Ottorino Respighi: The Fountains of Rome
Ottorino Respighi (1879–1936) composed several orchestral works inspired by Italian history and culture. The Fountains of Rome, the symphonic poem he composed in 1916, was his first widely-acclaimed work, and would be followed by The Pines of Rome in 1924 and Roman Festivals in 1928. Together these three colourfully-orchestrated works trace a period from dawn to dusk. Respighi’s aim in The Fountains was to express the emotions and visions aroused by four Roman fountains. The Fountain of Valle Giulia at Dawn is a pastoral mood piece interrupted by a call from the brass and The Triton Fountain in the Morning; this evokes the Baroque masterpiece by the sculptor Bernini showing the sea god supported by dolphins. The Trevi Fountain at Noon was inspired by Rome’s biggest fountain, dating from 1762, and builds up to mighty climaxes, and The Villa Medici Fountain at Sunset brings the suite to a poetic conclusion.
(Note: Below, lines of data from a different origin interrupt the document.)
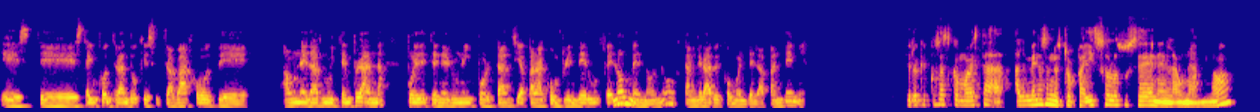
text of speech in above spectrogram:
este, está encontrando que su trabajo de a una edad muy temprana puede tener una importancia para comprender un fenómeno, ¿no? Tan grave como el de la pandemia. Yo creo que cosas como esta, al menos en nuestro país, solo suceden en la UNAM, ¿no?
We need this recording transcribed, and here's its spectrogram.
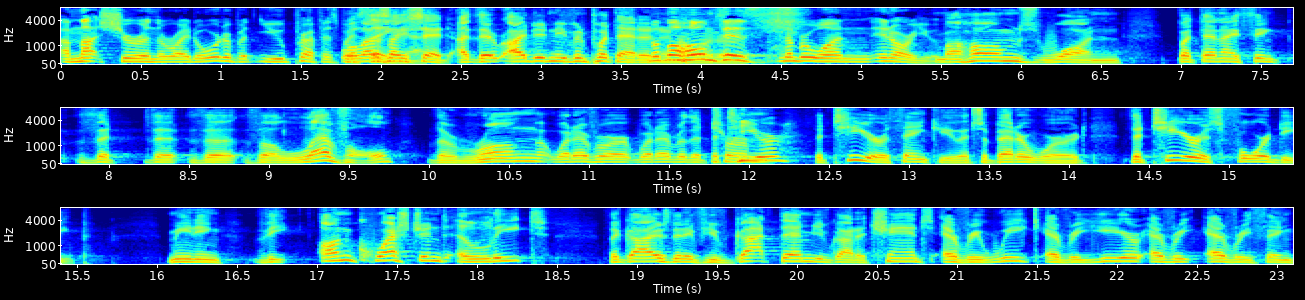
I'm not sure in the right order, but you preface by well, as I that. said, I, there, I, didn't even put that in. But Mahomes order. is number one inarguable. Mahomes one, but then I think the the the the level, the rung, whatever whatever the, the term, tier, the tier. Thank you. It's a better word. The tier is four deep, meaning the unquestioned elite, the guys that if you've got them, you've got a chance every week, every year, every everything.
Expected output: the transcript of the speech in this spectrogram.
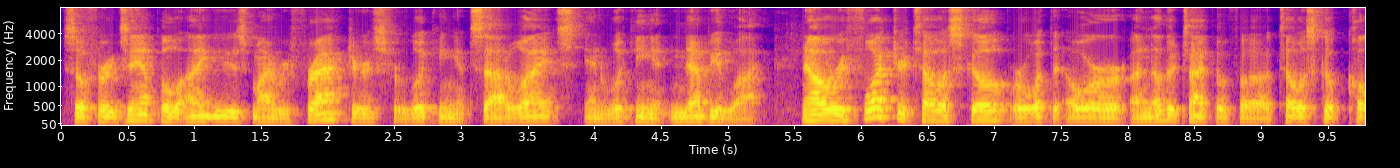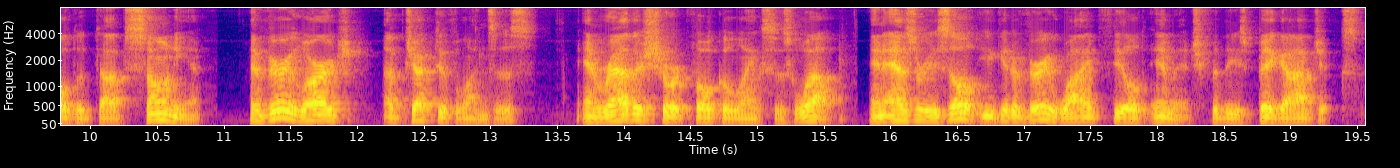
So for example, I use my refractors for looking at satellites and looking at nebulae. Now a reflector telescope or what the, or another type of uh, telescope called a Dobsonian have very large objective lenses and rather short focal lengths as well. And as a result, you get a very wide field image for these big objects.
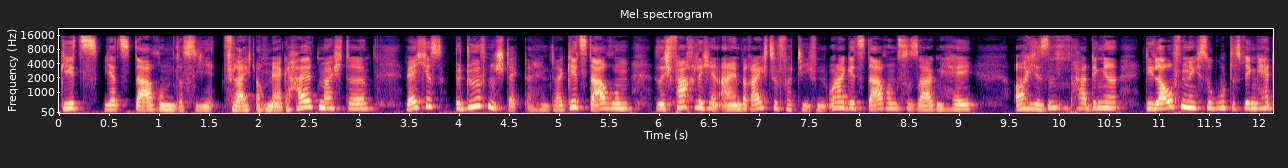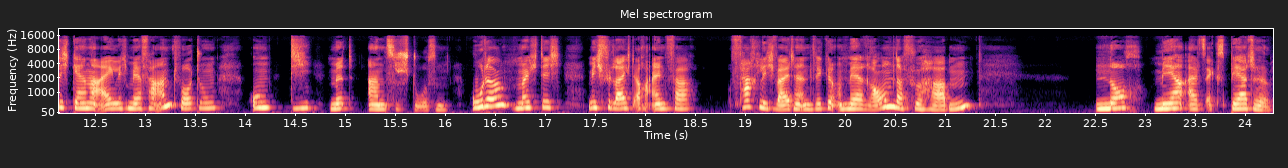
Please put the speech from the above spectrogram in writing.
Geht's jetzt darum, dass sie vielleicht auch mehr Gehalt möchte? Welches Bedürfnis steckt dahinter? Geht's darum, sich fachlich in einen Bereich zu vertiefen? Oder geht's darum zu sagen, hey, oh, hier sind ein paar Dinge, die laufen nicht so gut, deswegen hätte ich gerne eigentlich mehr Verantwortung, um die mit anzustoßen? Oder möchte ich mich vielleicht auch einfach fachlich weiterentwickeln und mehr Raum dafür haben, noch mehr als Experte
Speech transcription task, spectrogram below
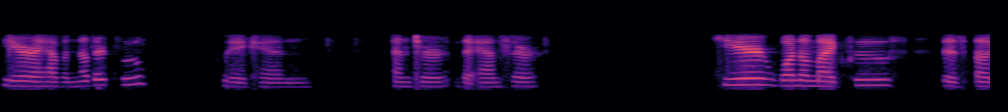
Here I have another clue. They can enter the answer. Here, one of my clues is a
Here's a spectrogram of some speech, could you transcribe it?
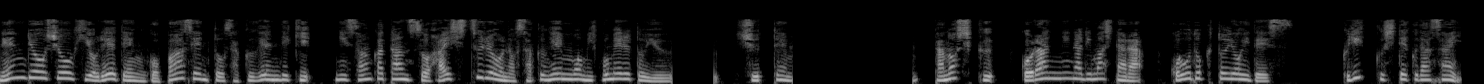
燃料消費を0.5%削減でき、二酸化炭素排出量の削減も見込めるという出展。楽しくご覧になりましたら、購読と良いです。クリックしてください。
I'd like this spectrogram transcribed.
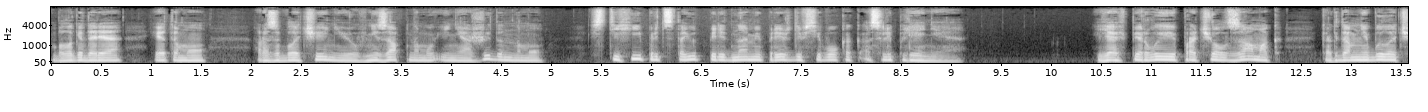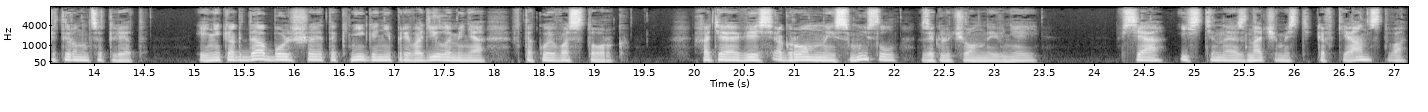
благодаря этому разоблачению, внезапному и неожиданному, стихи предстают перед нами прежде всего как ослепление. Я впервые прочел «Замок», когда мне было 14 лет, и никогда больше эта книга не приводила меня в такой восторг, хотя весь огромный смысл, заключенный в ней, вся истинная значимость кавкианства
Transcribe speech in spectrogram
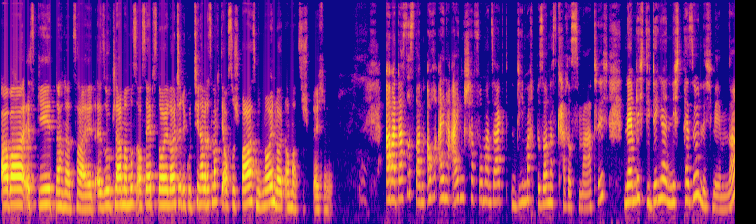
aber es geht nach einer Zeit. Also klar, man muss auch selbst neue Leute rekrutieren, aber das macht ja auch so Spaß, mit neuen Leuten auch mal zu sprechen. Aber das ist dann auch eine Eigenschaft, wo man sagt, die macht besonders charismatisch, nämlich die Dinge nicht persönlich nehmen, ne?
Pyotr Tchaikovsky: Capriccio Italien, Op. 45
Rome was also the destination of Pyotr Tchaikovsky (1840–1893) at carnival time in 1879. He had been planning to spend most of his stay working in his hotel room but got swept along by the revels and fell so in love with the city that he decided to compose something using Italian folk tunes. By the end of January he was able to write to his patroness Nadezhda von Meck: “It will be effective, thanks to its delightful tunes, some of which were chosen from collections, and some of which I heard myself on the streets.” In the end, he called it Capriccio Italien (Italian Caprice). And Tchaikovsky was right in reckoning it would be a great success.
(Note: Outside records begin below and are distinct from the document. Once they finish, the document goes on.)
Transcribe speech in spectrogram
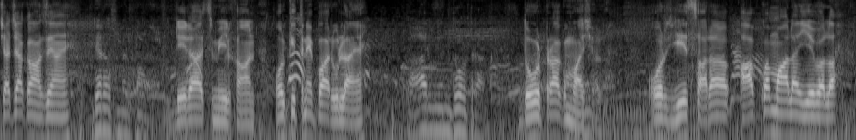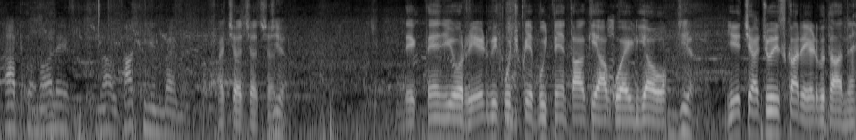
चाचा कहाँ से आए? डेरा इसमील खान। और कितने पारू लाए? दो ट्रक। दो ट्रक माशाल्लाह। और ये सारा आपका माल है ये वाला? आपका माल है अच्छा अच्छा अच्छा। देखते हैं जी और रेट भी कुछ के पूछते हैं ताकि आपको आइडिया हो। जी ये चाचू इसका रेट बता दें।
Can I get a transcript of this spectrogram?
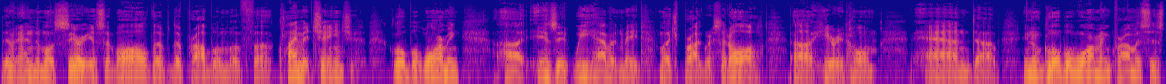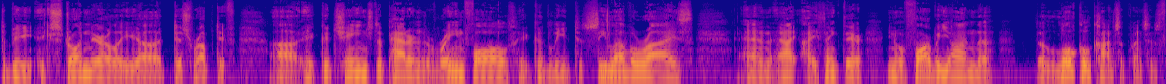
and the most serious of all, the, the problem of uh, climate change, global warming, uh, is that we haven't made much progress at all uh, here at home. And, uh, you know, global warming promises to be extraordinarily uh, disruptive. Uh, it could change the patterns of rainfall, it could lead to sea level rise. And I, I think they're, you know, far beyond the, the local consequences.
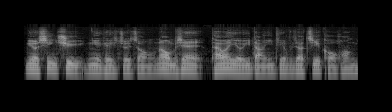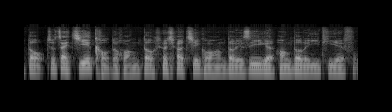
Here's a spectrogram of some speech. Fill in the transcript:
你有兴趣，你也可以追踪。那我们现在台湾有一档 E T F 叫接口黄豆，就在接口的黄豆 就叫接口黄豆，也是一个黄豆的 E T F。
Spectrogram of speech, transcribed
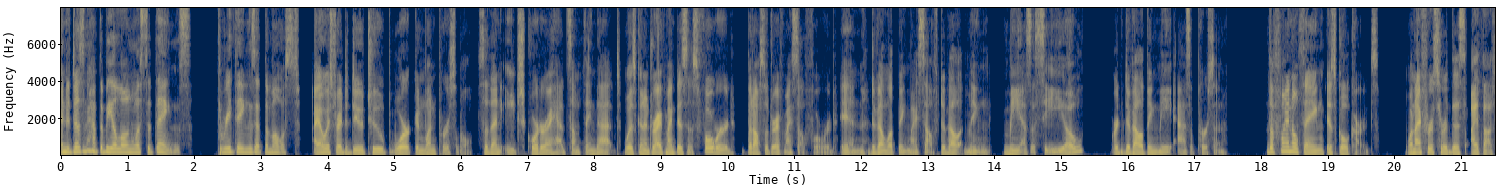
And it doesn't have to be a long list of things, three things at the most. I always tried to do two work and one personal. So then each quarter I had something that was going to drive my business forward, but also drive myself forward in developing myself, developing me as a CEO or developing me as a person. The final thing is goal cards. When I first heard this, I thought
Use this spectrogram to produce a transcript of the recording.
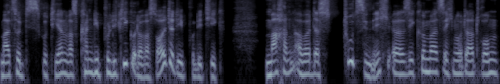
mal zu diskutieren, was kann die Politik oder was sollte die Politik machen, aber das tut sie nicht. Äh, sie kümmert sich nur darum,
The Caprice begins with a fanfare that, according to Tchaikovsky’s brother, was a signal used at a cavalry barracks and which the composer heard through his window every day in Rome. Next comes a melancholy melody, followed by two sunnier ones, and the piece ends with a spirited tarantella